Cinematographer-cum-filmmaker M Manikandan is confident that his second directorial venture Kutrame Thandanai will be as successful as his debut film Kaaka Muttai. Speaking to CE he says, “I had planned this script even before Kaaka Muttai was released. Though the film has a dark tone, the audience will find it realistic to go along with the story. It’s about seven characters and I have tried portraying how one’s conscience can actually punish an individual.”
The film premiered at a few international fests, including the New York Indian Film Festival and Mumbai International Film Festival, and was received well. “Though there are no songs in the film, I am sure Isaignani Ilaiyaraaja’s background score will complement my style of filmmaking,” he says.
Manikandan adds that he has addressed the problem of tunnel vision (a retinal disorder) in the film. “People who suffer from this are sensitive to light and have difficulty seeing at night; they bump into people or miss steps on a staircase. I did extensive research on the subject and it was really hard to find people who have this problem. I met a few to understand their difficulties. Though we completed the film in 33 days, we took considerable time in both pre and post-production stages. We shot extensively in Chennai and Kolkata,” he explains.
What’s Kutrame... all about? “The protagonist (a credit card agent) who has tunnel vision, witnesses a murder. What he does when he discovers a dead body of a young female neighbour and how he fights the war between morality and money, forms the rest of the story,” he explains.
The director says how he moves out of his comfort zone every time to do something different. “I don’t want to do regular films and be predictable to the audience. I keep experimenting with varied shades of characters and scripts. For instance, Kaaka Muttai was a mixture of commercial and art cinema; but Kutrame, a slow-paced murder mystery, is a full-on art film. My next Aandavan Kattalai, which stars Vijay Sethupahi and Ritika Singh, throws light on discrepancies in the passport-issuing process and the various problems we face because of that. It’s a light-hearted entertainer. Kadaisi Vivasayi focuses on farmer suicides,” he says adding that he wants to present simple and relevant issues to the audience. “There are so many stories around us that I want to explore,” he smiles.
But why is he keen on sending his films to film fests first? “I never make films with an intention of bagging awards. It just happens. I love making good films. When a film has a ‘festival’ tag, it always has the risk of not doing well commercially. So, it’s important that the story is outstanding. Even when I was a cinematographer, I was interested in storytelling. I can visualise things easily, and they are translated on to the screen,” he shares. Andavan Kattalai will have a theatre release unlike his other films.

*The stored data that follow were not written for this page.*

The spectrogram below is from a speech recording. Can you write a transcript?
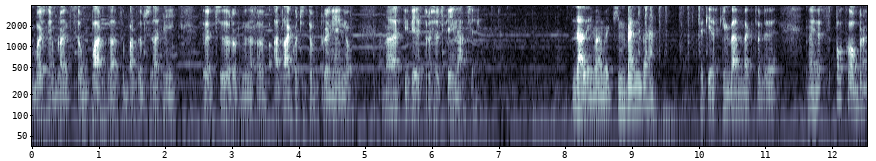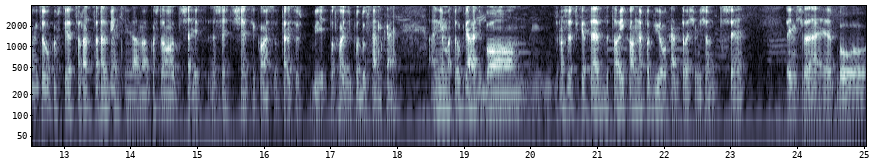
boczni obrońcy są bardzo, to bardzo przydatni, czy to w ataku, czy to w bronieniu, ale w FIFA jest troszeczkę inaczej. Dalej mamy Kimbembe. Tak jest, Kimbembe, który no jest spoko obrońcą, kosztuje coraz, coraz więcej. Niedawno kosztował 6 tysięcy końców, teraz już podchodzi pod ósemkę. Ale nie ma co ukrywać, bo troszeczkę TSB co ikony podbiło kartę 83. Tak mi się wydaje, bo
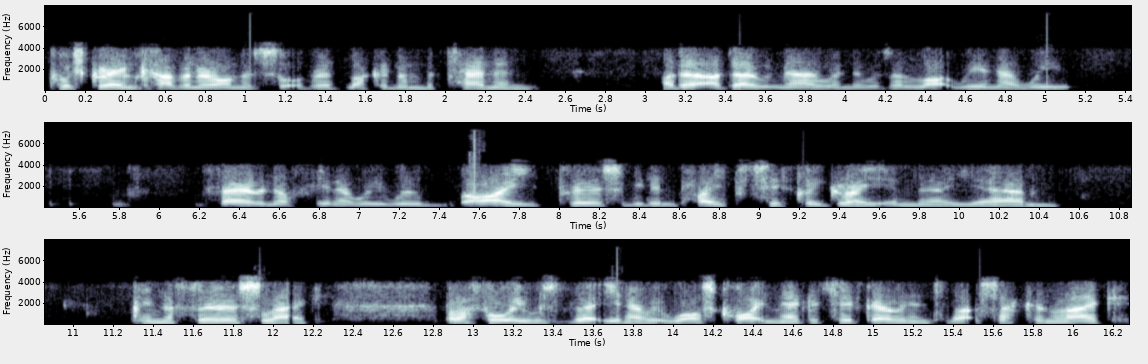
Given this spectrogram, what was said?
pushed Graham Kavanagh on as sort of a, like a number ten. And I don't. I don't know. And there was a lot. You know, we. Fair enough. You know, we. we I personally didn't play particularly great in the um, in the first leg but I thought it was that you know it was quite negative going into that second leg.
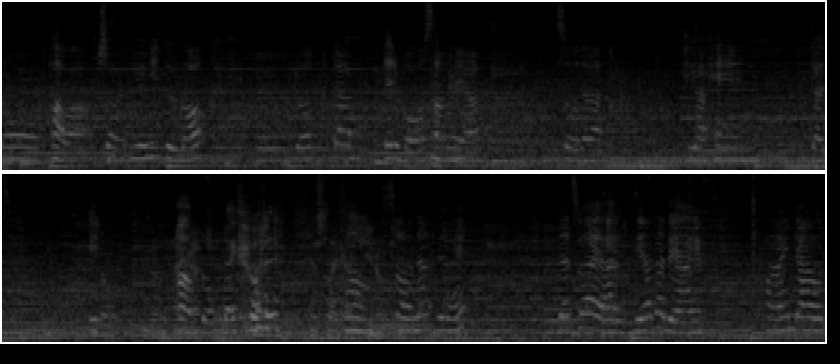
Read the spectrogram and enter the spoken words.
no power. So you need to lock, lock the elbow somewhere so that your hand doesn't you know, out of like what Just like um, no, Aikido. so not really. That's why I, the other day I find out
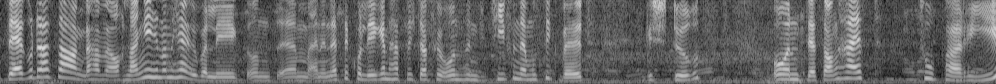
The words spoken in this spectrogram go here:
Sehr guter Song, da haben wir auch lange hin und her überlegt. Und ähm, eine nette Kollegin hat sich da für uns in die Tiefen der Musikwelt gestürzt. Und der Song heißt Tout Paris,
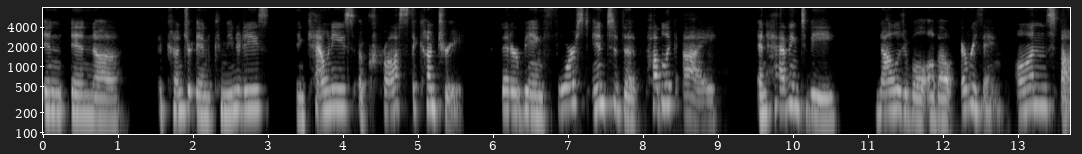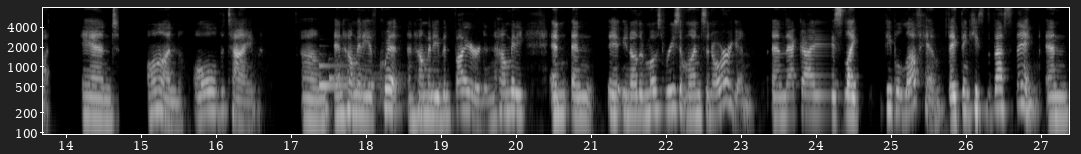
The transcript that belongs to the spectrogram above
in in uh, country in communities in counties across the country that are being forced into the public eye and having to be knowledgeable about everything on spot and on all the time um, and how many have quit and how many have been fired and how many and and eh, you know the most recent ones in oregon and that guy's like people love him they think he's the best thing and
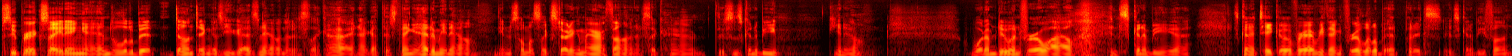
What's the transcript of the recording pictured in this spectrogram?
super exciting and a little bit daunting, as you guys know. That it's like, all right, I got this thing ahead of me now. You know, it's almost like starting a marathon. It's like, oh, this is going to be, you know, what I'm doing for a while. it's going to be, uh, it's going to take over everything for a little bit, but it's it's going to be fun.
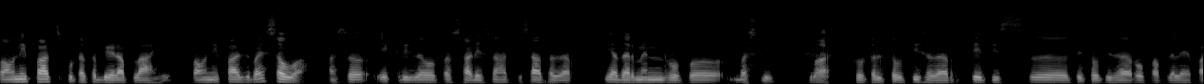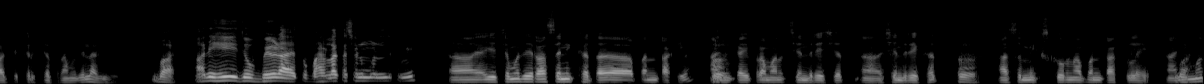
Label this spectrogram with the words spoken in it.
पावणे पाच फुटाचा बेड आपला आहे पावणे पाच बाय सव्वा असं एकरी जवळपास साडेसहा ते सात हजार या दरम्यान रोप बसली. बर. टोटल चौतीस हजार तेहतीस ते चौतीस हजार रोप आपल्याला या पाच एकर क्षेत्रामध्ये लागली बर. आणि ही जो बेड आहे तो भरला कशाने म्हणले तुम्ही? अं, याच्यामध्ये रासायनिक खत अं, आपण टाकलं आणि काही प्रमाणात सेंद्रिय शेत अं, सेंद्रिय खत हं. असं मिक्स करून आपण टाकलंय आणि बर. मग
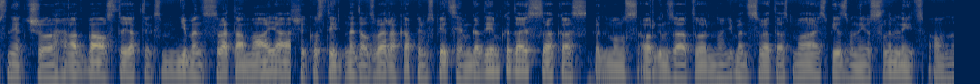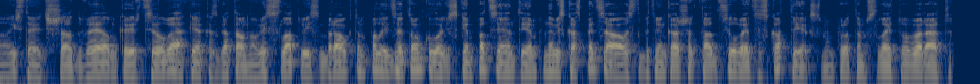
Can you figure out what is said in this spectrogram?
sniegt šo atbalstu. Ja, teiksim, ģimenes svētā mājā. Šī kustība nedaudz vairāk kā pirms pieciem gadiem, kad aizsākās, kad mums organizatori no ģimenes svētās mājas piezvanīja uz slimnīcu un uh, izteica šādu vēlmi, ka ir cilvēki, ja, kas gatavi no visas Latvijas braukt un palīdzēt onkoloģiskiem pacientiem, nevis kā speciālisti, bet vienkārši ar tādu cilvēcisku attieksmi. Protams, lai to varētu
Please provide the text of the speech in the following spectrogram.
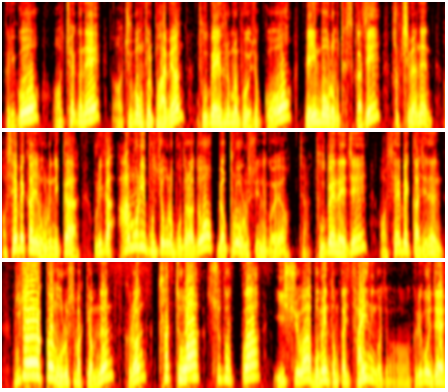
그리고 어, 최근에 어, 주봉 돌파하면 2배의 흐름을 보여줬고 레인보우 로보틱스까지 합치면은 어, 3배까지는 오르니까 우리가 아무리 보수적으로 보더라도 몇 프로 오를 수 있는 거예요. 자, 2배 내지 어, 3배까지는 무조건 오를 수밖에 없는 그런 차트와 수급과 이슈와 모멘텀까지 다 있는 거죠. 그리고 이제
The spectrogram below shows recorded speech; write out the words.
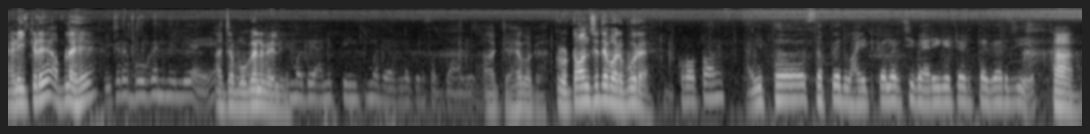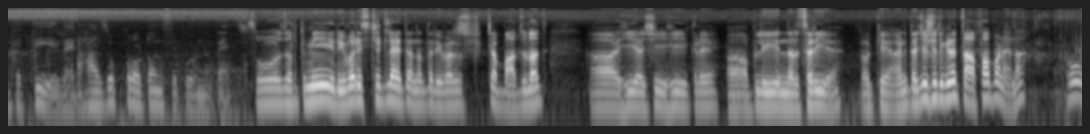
आणि इकडे आपलं हे? इकडे बोगन आहे. अच्छा बोगनवेली. मध्ये आणि पिंकमध्ये आपल्याकडे सध्या आहे. ओके हे बघा. क्रोटॉन्स इथे भरपूर आहे. क्रोटॉन्स इथं सफेद व्हाईट कलरची व्हॅरिगेटेड तगर जी आहे हां. तर ती आहे. हा जो क्रोटॉन्स आहे पूर्ण पॅच सो जर तुम्ही रिव्हर इस्टेटला येता ना तर रिव्हर इस्टेटच्या बाजूलाच ही अशी ही इकडे आपली नर्सरी आहे. ओके आणि त्याच्याशी तिकडे चाफा पण आहे ना? हो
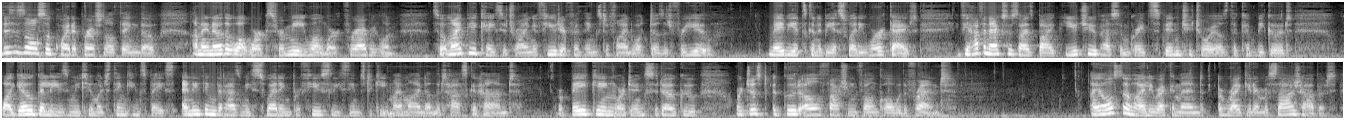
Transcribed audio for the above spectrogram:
This is also quite a personal thing, though, and I know that what works for me won't work for everyone, so it might be a case of trying a few different things to find what does it for you. Maybe it's going to be a sweaty workout. If you have an exercise bike, YouTube has some great spin tutorials that can be good. While yoga leaves me too much thinking space, anything that has me sweating profusely seems to keep my mind on the task at hand. Or baking, or doing Sudoku, or just a good old fashioned phone call with a friend. I also highly recommend a regular massage habit.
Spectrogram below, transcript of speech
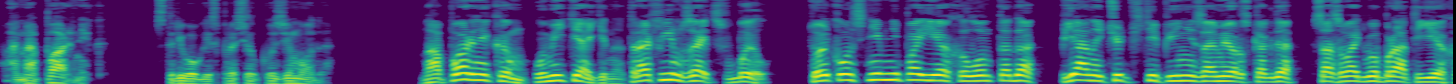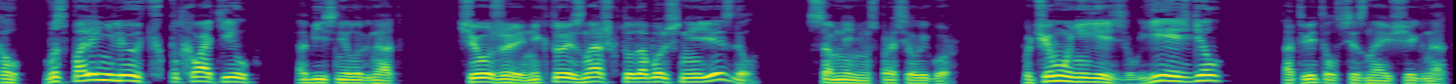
А напарник? с тревогой спросил Кузимода. Напарником у Митягина Трофим Зайцев был. Только он с ним не поехал, он тогда пьяный чуть в степи не замерз, когда со свадьбы брат ехал, воспаление легких подхватил, — объяснил Игнат. «Чего же, никто из наших туда больше не ездил?» — с сомнением спросил Егор. «Почему не ездил? Ездил!» — ответил всезнающий Игнат.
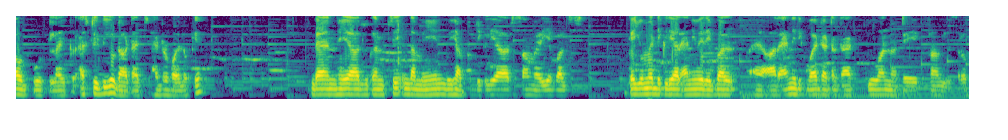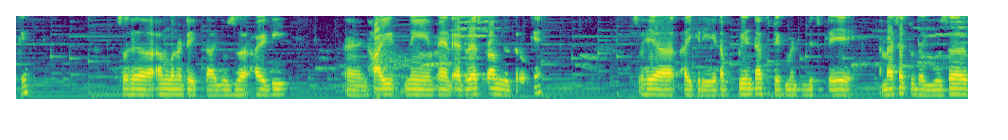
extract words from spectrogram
output like stdio.h header file okay? Then here you can see in the main we have to declare some variables. Okay you may declare any variable or any required data that you want to take from user okay? So here i'm gonna take the user id and height name and address from user okay? So here i create a printf statement to display a message to the user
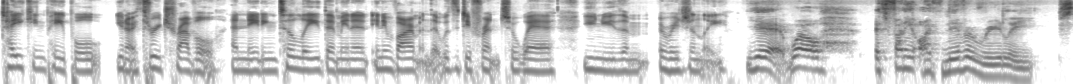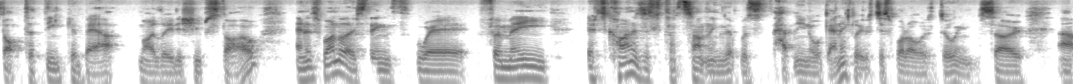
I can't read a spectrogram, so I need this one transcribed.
taking people, you know, through travel and needing to lead them in a, an environment that was different to where you knew them originally? Yeah, well, it's funny. I've never really stopped to think about my leadership style. And it's one of those things where, for me, it's kind of just something that was happening organically. It was just what I was doing. So um,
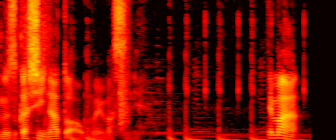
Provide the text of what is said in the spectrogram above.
難しいなとは思いますね。で、まあ、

Quiz him on why he does not rope in big names for his films, Manikandan grins. “I always believe that the core content of any film is its narration and story. Stars definitely add great value to the script. But then, we can’t force anyone into the script. We do not get big names on board always. When there are commercial heroes in the film, there’s a mild possibility of it getting stereotyped because of the regular masala elements,” he admits candidly.
Kutrame Thandanai has Vidharth of Mynaa (2010) fame playing the male lead, besides Aishwarya Rajesh, Pooja Devariya, Nasser, Rahman and Gurusomasundaram in pivotal roles.